  • Surviving & Thriving in a Culture of Violence: Building a Movement Rooted in Love and Resilience, Christina Castro, PhD, Three Sisters Collective This workshop will take participants on a journey of building indigenous led movements rooted in resilience and love, rooted in indigenous core values.
  • Mind, Body & Breath Connection – Bonnie Fairbanks Exploring some of the layers of trauma our bodies may be holding with gentle movements.

Thriving Families: Anti-oppression & Social equity for Indigenous, Latinx, and Resettled families & Children

  • Chisme as Survival: Unpacking “Chisme” As Weapon, Joke, and Record-Keeping Tool – Ruben Gil, Queer Xicano Chisme This lecture will use the personal and historical to illustrate how “chisme” or gossip has been used as a tool of survival and record keeping for time eternal. From whisper networks to ancestral memories and historical anecdotes to recipe sharing, oral records have been important to the fabric of society, particularly for marginalized folks whose stories are often disallowed from reaching mainstream audiences. This lecture aims to highlight how this legacy of honoring oral tradition in many marginalized communities has served as template to the way many of us approach our work as advocates for survivors of domestic violence and sexual abuse.
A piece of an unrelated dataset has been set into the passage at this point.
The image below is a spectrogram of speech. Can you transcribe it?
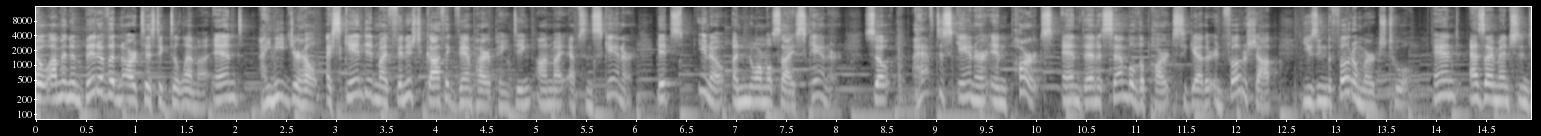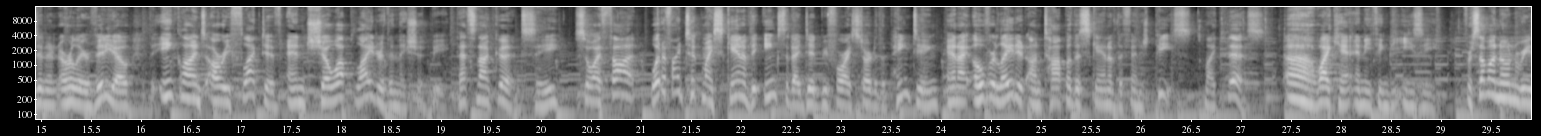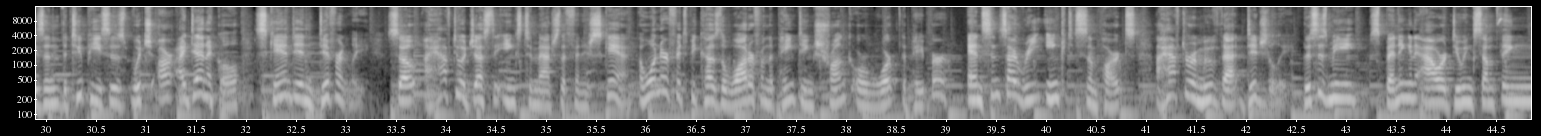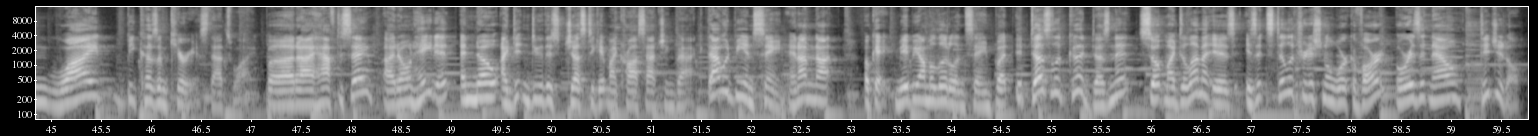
So I'm in a bit of an artistic dilemma, and I need your help. I scanned in my finished Gothic vampire painting on my Epson scanner. It's, you know, a normal size scanner. So I have to scan her in parts and then assemble the parts together in Photoshop using the Photo Merge tool. And as I mentioned in an earlier video, the ink lines are reflective and show up lighter than they should be. That's not good, see? So I thought, what if I took my scan of the inks that I did before I started the painting and I overlaid it on top of the scan of the finished piece, like this? Ah, why can't anything be easy? For some unknown reason, the two pieces, which are identical, scanned in differently, so I have to adjust the inks to match the finished scan. I wonder if it's because the water from the painting shrunk or warped the paper? And since I re-inked some parts, I have to remove that digitally. This is me spending an hour doing something, why? Because I'm curious, that's why. But I have to say, I don't hate it. And no, I didn't do this just to get my cross-hatching back. That would be insane, and I'm not, okay, maybe I'm a little insane, but it does look good, doesn't it? So my dilemma is, is it still a traditional work of art, or is it now digital?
Thriving Communities: Safety & Community Accountability

  • Strategies for Collective Resilience in an Age of White Nationalism, Amy Herzfeld-Copple and Zakir Khan, Western States Center As white nationalism increasingly shapes mainstream political debates in the U.S., the stakes are rising for communities in which anti-democratic organizers are working to build political power through establishing local efforts based on bigotry. This interactive workshop will explore organizing tools and case studies to prepare participants to respond quickly and effectively to different types of activism promoting organized bigotry in their communities. It will provide space for local activists to brainstorm new strategies and discuss their ideas, challenges, and learnings with others working on campuses and in communities threatened by white nationalism. This session is geared toward all those interested in strategies for community level action to counter white nationalist and alt-right threats to civic spaces and democratic institutions.
  • Queering the Narrative: Elevating the Resiliency of Queer and Trans Survivors, Fatima Arain and Maya Perez, Northwest Network How can we hold each other through acts of violence and harm?  We know from 30 years of working with the LGBTQ+ domestic violence survivors that the antiviolence movement needs to get creative about how to understand and address harm.  This workshop will address the complexity of harms that queer and trans survivors face and what we can learn from the resilience of LGBTQ+ survivors to grow accountability practices that center the liberation of all people.  As a by-and-for organization of LGBTQ+ survivors, we know our communities are small and we need every one of us.

Thriving Societies: Transformative Cultural Strategies

  • Weaving Community Through Story- Kristen Zimmerman, co-founder, Movement Strategy Center & Malia Collins, Idaho Writer in Residence, MFA, Assistant Professor of English and Creative Writing at the College of Western Idaho A story is the shortest distance between two people, but the practice of storytelling is something many of us have lost through colonization. We need to reclaim it. The purpose of We Choose All of Us Story Circles is to strengthen community interconnectedness and shine light on the future we choose now. Hearing each other’s stories and telling our own will help us rediscover and rebuild our sacred relationships to each other, and turn the tide towards collective thriving. Transformation can occur in moments when we gather; our collective humanity deepens when we gather with purpose.